I have been told that if it is a man made canal or man made pond, it can be posted. Maybe that 'pond' is a borrow pit that is connected to the river by a cut. Since the borrow pit was dug by man it can be posted. I fish a lot of places that are old location canals that were dug with a dragline and they have gates across them with locks. I'm just guessing that is why. We have a couple of borrow pits on our deer lease that have posted signs, however we don't keep people out of the pits, just the land. Maybe that's what the sign in that case means. Can't say for sure though. Some people just nail up signs. There are DMAP signs all around my house that some guy nailed up to ward off people, but it's not DMAP.
anybody can put a sign up and hope it works!! is it legal, just go fishing and see???
Thank you all for your responses and opinions. However I do not know if it is man made but I'm guessing no. It has a creek in the back of that flows from the Lee's creek area off of highway 21. I'm going to try and post a GPS pic of the place. You will See the pearl river, a pond with a small cut from the river in the center and a creek in the top left. Once again thank you for your responses.
Posted water way land.
As far as I am concerned that land owner owns the land under that water not the water and the publics fish and other animals in it. If someone got hurt on the water in that private canal watch how quick the land owner will say, hey I don't own that water I own the land under it, sue the state.
Big land owner's are the one's that pay to get their man in politics to say what the big land owner wants done, that is just the way it works in Louisiana.
Now before anyone has something to say about my spelling or any thing else 'Bite Me'.

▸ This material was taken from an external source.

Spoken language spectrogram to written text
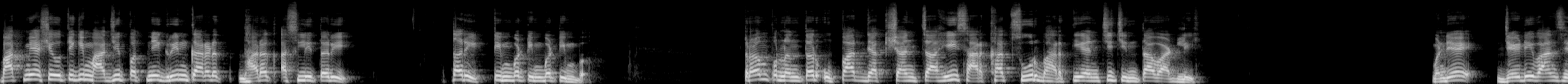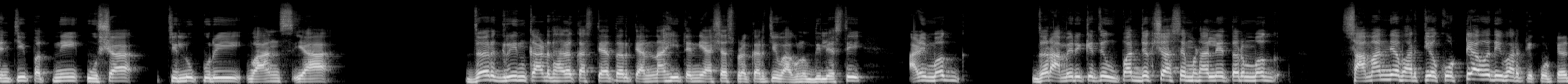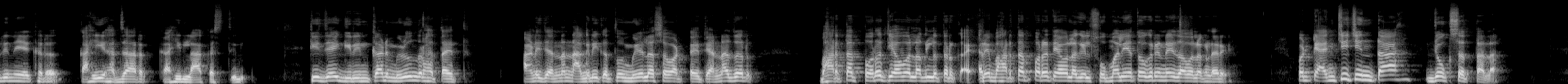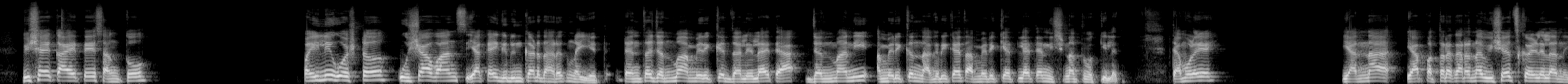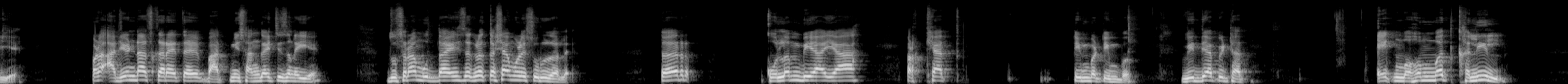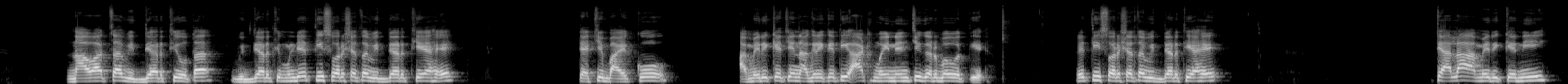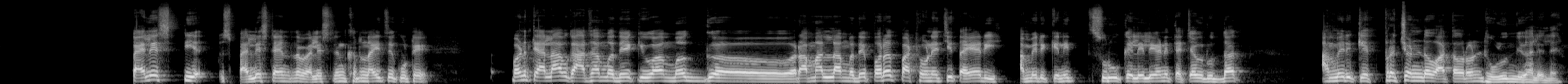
बातमी अशी होती की माझी पत्नी ग्रीन कार्ड धारक असली तरी तरी टिंब टिंब टिंब. ट्रम्प नंतर उपाध्यक्षांचाही सारखाच सूर भारतीयांची चिंता वाढली. म्हणजे जे डी वान्स यांची पत्नी उषा चिलुकुरी वान्स या जर ग्रीन कार्ड धारक असत्या तर त्यांनाही त्यांनी अशाच प्रकारची वागणूक दिली असती. आणि मग जर अमेरिकेचे उपाध्यक्ष असे म्हणाले तर मग सामान्य भारतीय कोट्यावधी भारतीय कोट्यावधी नाही खरं काही हजार काही लाख असतील. की जे ग्रीन कार्ड मिळून राहत आहेत आणि ज्यांना नागरिकत्व मिळेल असं वाटतंय त्यांना जर भारतात परत यावं लागलं तर काय? अरे भारतात परत यावं लागेल सोमालियात वगैरे नाही जावं लागणार आहे. पण त्यांची चिंता जोगसत्ताला विषय काय ते सांगतो. पहिली गोष्ट उषा वान्स या काही ग्रीन कार्ड धारक नाही आहेत त्यांचा जन्म अमेरिकेत झालेला आहे. त्या जन्मानी अमेरिकन नागरिक आहेत. अमेरिकेतल्या त्या निष्णात वकील आहेत. त्यामुळे यांना या पत्रकारांना विषयच कळलेला नाहीये. पण अजेंडाच करायचा आहे बातमी सांगायचीच नाहीये. दुसरा मुद्दा हे सगळं कशामुळे सुरू झालंय? तर कोलंबिया या प्रख्यात टिंब टिंब विद्यापीठात एक मोहम्मद खलील नावाचा विद्यार्थी होता. विद्यार्थी म्हणजे तीस वर्षाचा विद्यार्थी आहे. त्याची बायको अमेरिकेची नागरिक आहे. ती आठ महिन्यांची गर्भवती आहे. हे तीस वर्षाचा विद्यार्थी आहे. त्याला अमेरिकेनी पॅलेस्टी पॅलेस्टाईन तर पॅलेस्टाईन खरं नाहीच आहे कुठे. पण त्याला गाझामध्ये किंवा मग रामाल्लामध्ये परत पाठवण्याची तयारी अमेरिकेने सुरू केलेली आहे आणि त्याच्या विरुद्धात अमेरिकेत प्रचंड वातावरण ढवळून निघालेलं आहे.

As far as I am concerned and you, the owner of the land owns the water above it. That's what the law says. It is not what you think it should be. You have no idea how suing someone works, yet you talk about it like it is easy. To successfully sue the owner of that body of water, you would have to show some negligence on their part. Just because an injury happens on the property does not mean the land owner is liable. Further, if he had it posted and you were trespassing, then the law says that you would be committing a criminal act.

You sound sore because you don't own any 'big land'.

Oh and by the way, your spelling bites--no wonder you don't own any big land.
Jeff, it's hard to tell if that was an old gravel pit. I kinda does, but it kinda doesn't..... I'd fish it till someone ran me out. There's 3 places come to think of it now on our deer lease that have signs on the land saying 'posted', however we mean the land. We never chase anyone out of the water. I wonder if that is the point of the sign? It isn't right dead in the middle of the opening is it? Go fish it. The worse that can happen is they can tell you to leave. If they do, just leave. Too much water to argue about it. It's not worth it to tangle with some crazies either. We got those kind of land owners all around our lease. The pipeline company and the timber company won't even mess with them.
Here is a picture of that area with overlays of state owned/claimed waterbottoms and state claimed/owned land.
The blue overlay is waterbottoms and the green overlay is state land.
Of couse there is a disclaimer on the website that this information is not to be used for legal purposes.